Input data:
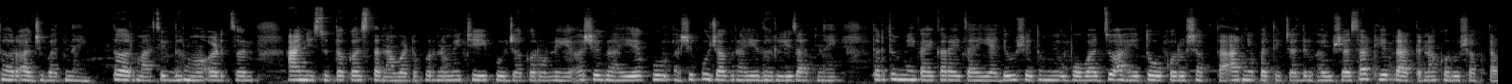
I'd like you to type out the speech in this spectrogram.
तर अजिबात नाही. तर मासिक धर्म अडचण आणि सुतक असताना वटपौर्णिमेची पूजा करू नये अशी ग्राह्य पू अशी पूजा ग्राह्य धरली जात नाही. तर तुम्ही काय करायचं आहे? या दिवशी तुम्ही उपवास जो आहे तो करू शकता आणि पतीच्या दीर्घायुष्यासाठी प्रार्थना करू शकता.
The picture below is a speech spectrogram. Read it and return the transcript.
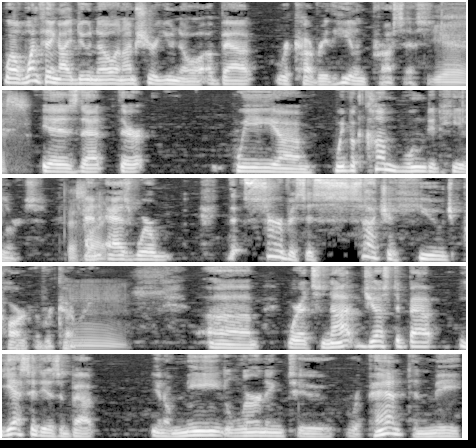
well, one thing I do know, and I'm sure you know about recovery, the healing process, Yes. is that there we um, we become wounded healers, That's and right. as we're the service is such a huge part of recovery, Mm, um, where it's not just about yes, it is about you know me learning to repent and me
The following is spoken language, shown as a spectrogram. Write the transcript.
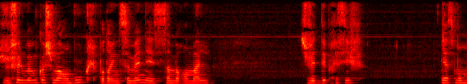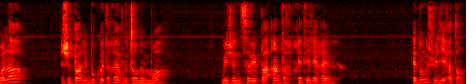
Je fais le même cauchemar en boucle pendant une semaine et ça me rend mal. Je vais être dépressif. Et à ce moment-là, je parlais beaucoup de rêves autour de moi, mais je ne savais pas interpréter les rêves. Et donc je lui dis attends,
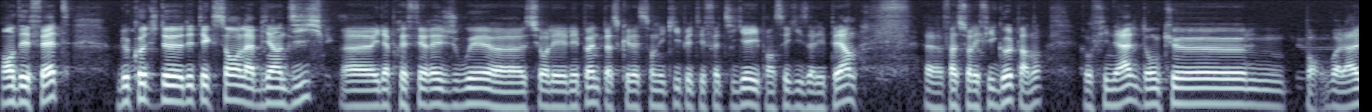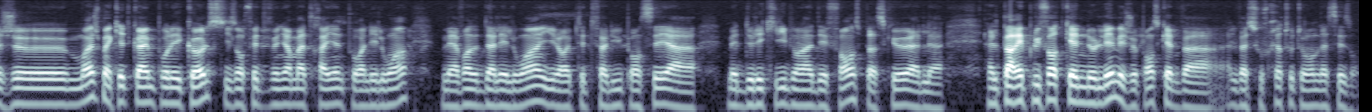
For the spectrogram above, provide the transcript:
en, défaite. Le coach de, des Texans l'a bien dit. Euh, il a préféré jouer euh, sur les, punts parce que son équipe était fatiguée. Il pensait qu'ils allaient perdre. Euh, enfin, sur les field goals, pardon, au final. Donc, bon, voilà. Moi, je m'inquiète quand même pour les Colts. Ils ont fait venir Matt Ryan pour aller loin. Mais avant d'aller loin, il aurait peut-être fallu penser à mettre de l'équilibre dans la défense parce qu'elle elle paraît plus forte qu'elle ne l'est. Mais je pense qu'elle va, elle va souffrir tout au long de la saison.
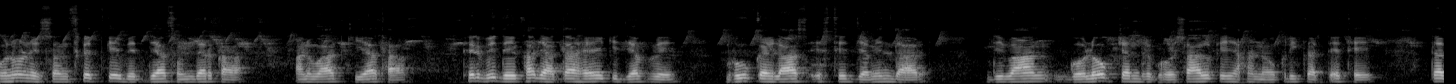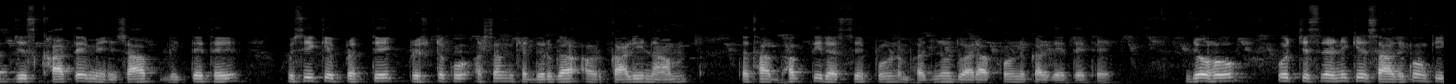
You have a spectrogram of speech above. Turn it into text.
उन्होंने संस्कृत के विद्या सुंदर का अनुवाद किया था, फिर भी देखा जाता है कि जब वे भू कैलाश स्थित जमींदार दीवान गोलोक चंद्र घोषाल के यहाँ नौकरी करते थे, तब जिस खाते में हिसाब लिखते थे उसी के प्रत्येक पृष्ठ को असंख्य दुर्गा और काली नाम तथा भक्ति रस से पूर्ण भजनों द्वारा पूर्ण कर देते थे। जो हो, उच्च श्रेणी के साधकों की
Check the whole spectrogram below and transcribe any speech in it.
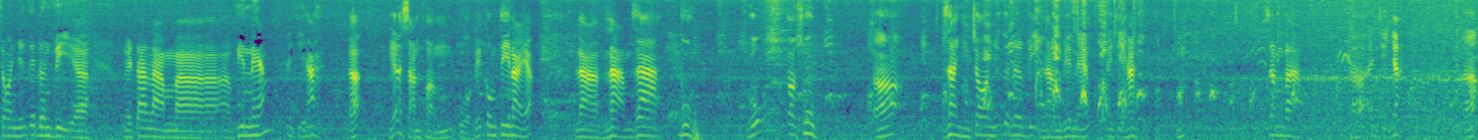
cho những cái đơn vị à, người ta làm à, viên nén anh chị ha. Đó nghĩa là sản phẩm của cái công ty này á là làm ra bùn gỗ cao su. Đó dành cho những cái đơn vị làm viên nén anh chị ha dăm răm bạc đó anh chị nhá. Đó.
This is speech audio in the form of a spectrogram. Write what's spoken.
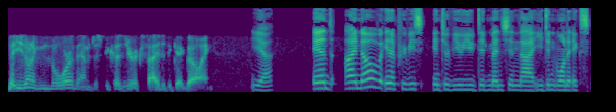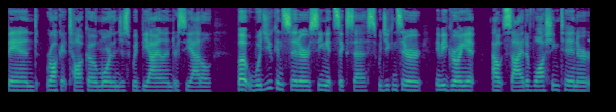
that you don't ignore them just because you're excited to get going. Yeah. And I know in a previous interview you did mention that you didn't want to expand Rocket Taco more than just Whidbey Island or Seattle. But would you consider seeing its success? Would you consider maybe growing it outside of Washington or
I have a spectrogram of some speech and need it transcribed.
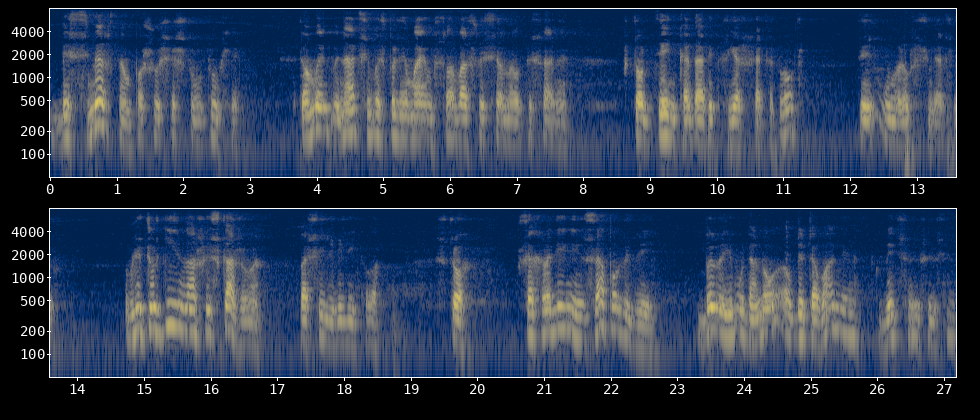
бессмертном по существу духе, то мы иначе воспринимаем слова Священного Писания. В тот день, когда ты съешь этот лот, ты умрешь смертью. В литургии нашей сказано Василия Великого, что в сохранении заповедей было ему дано обетование вечной жизни.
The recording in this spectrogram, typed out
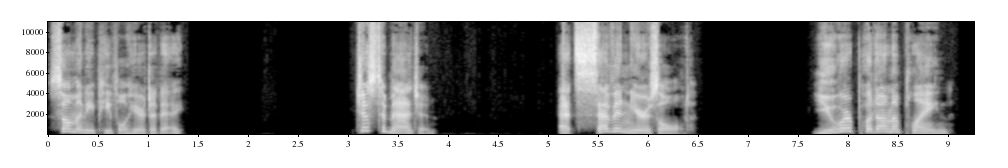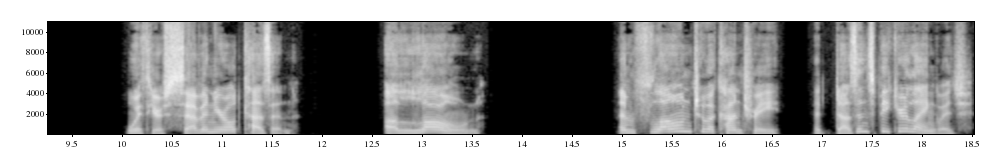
so many people here today. Just imagine at seven years old, you are put on a plane with your seven year old cousin alone and flown to a country that doesn't speak your language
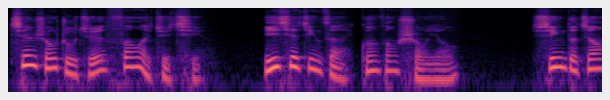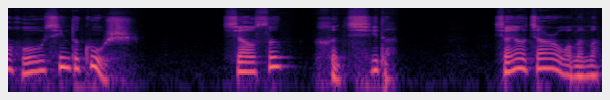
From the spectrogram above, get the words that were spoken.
牵手主角番外剧情，一切尽在官方手游。新的江湖，新的故事，小僧很期待。想要加入我们吗？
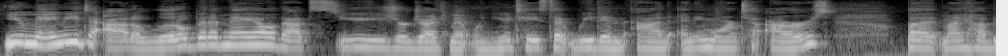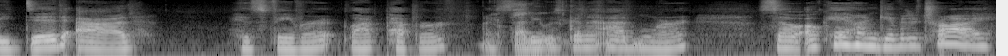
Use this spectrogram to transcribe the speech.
You may need to add a little bit of mayo. That's you use your judgment when you taste it. We didn't add any more to ours, but my hubby did add his favorite black pepper. I said he was going to add more. So, okay, hon, give it a try.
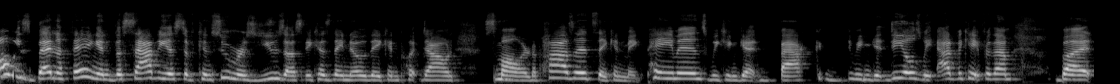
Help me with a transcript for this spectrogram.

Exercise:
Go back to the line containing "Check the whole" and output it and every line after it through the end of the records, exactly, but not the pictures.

Reply to the task:
Check the whole spectrogram below and transcribe any speech in it.
cho những cái đơn vị à, người ta làm à, viên nén anh chị ha. Đó nghĩa là sản phẩm của cái công ty này á là làm ra bùn gỗ cao su. Đó dành cho những cái đơn vị làm viên nén anh chị ha dăm răm bạc đó anh chị nhá. Đó.
This is speech audio in the form of a spectrogram. Write what's spoken.
that you don't ignore them just because you're excited to get going. Yeah. And I know in a previous interview you did mention that you didn't want to expand Rocket Taco more than just Whidbey Island or Seattle. But would you consider seeing its success? Would you consider maybe growing it outside of Washington or
I have a spectrogram of some speech and need it transcribed.
бессмертном по существу духе, то мы иначе воспринимаем слова Священного Писания. В тот день, когда ты съешь этот лот, ты умрешь смертью. В литургии нашей сказано Василия Великого, что в сохранении заповедей было ему дано обетование вечной жизни.
The recording in this spectrogram, typed out
so many people here today. Just imagine at seven years old, you are put on a plane with your seven year old cousin alone and flown to a country that doesn't speak your language
From the spectrogram above, get the words that were spoken.
牵手主角番外剧情，一切尽在官方手游。新的江湖，新的故事，小僧很期待。想要加入我们吗？
Use this spectrogram to transcribe the speech.
You may need to add a little bit of mayo. That's you use your judgment when you taste it. We didn't add any more to ours, but my hubby did add his favorite black pepper. I said he was going to add more. So, okay, hon, give it a try.
Help me with a transcript for this spectrogram.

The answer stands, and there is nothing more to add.